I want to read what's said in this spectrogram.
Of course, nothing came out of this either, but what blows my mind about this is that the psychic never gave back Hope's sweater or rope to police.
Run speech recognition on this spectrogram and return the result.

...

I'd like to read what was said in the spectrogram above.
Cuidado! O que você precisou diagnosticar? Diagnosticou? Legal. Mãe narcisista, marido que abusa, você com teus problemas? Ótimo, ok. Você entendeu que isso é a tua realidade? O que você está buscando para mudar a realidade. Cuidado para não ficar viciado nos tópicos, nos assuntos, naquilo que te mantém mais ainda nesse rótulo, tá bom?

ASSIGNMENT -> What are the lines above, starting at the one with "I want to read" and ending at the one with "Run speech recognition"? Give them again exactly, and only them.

SOLUTION TO THIS EXERCISE ->
I want to read what's said in this spectrogram.
Of course, nothing came out of this either, but what blows my mind about this is that the psychic never gave back Hope's sweater or rope to police.
Run speech recognition on this spectrogram and return the result.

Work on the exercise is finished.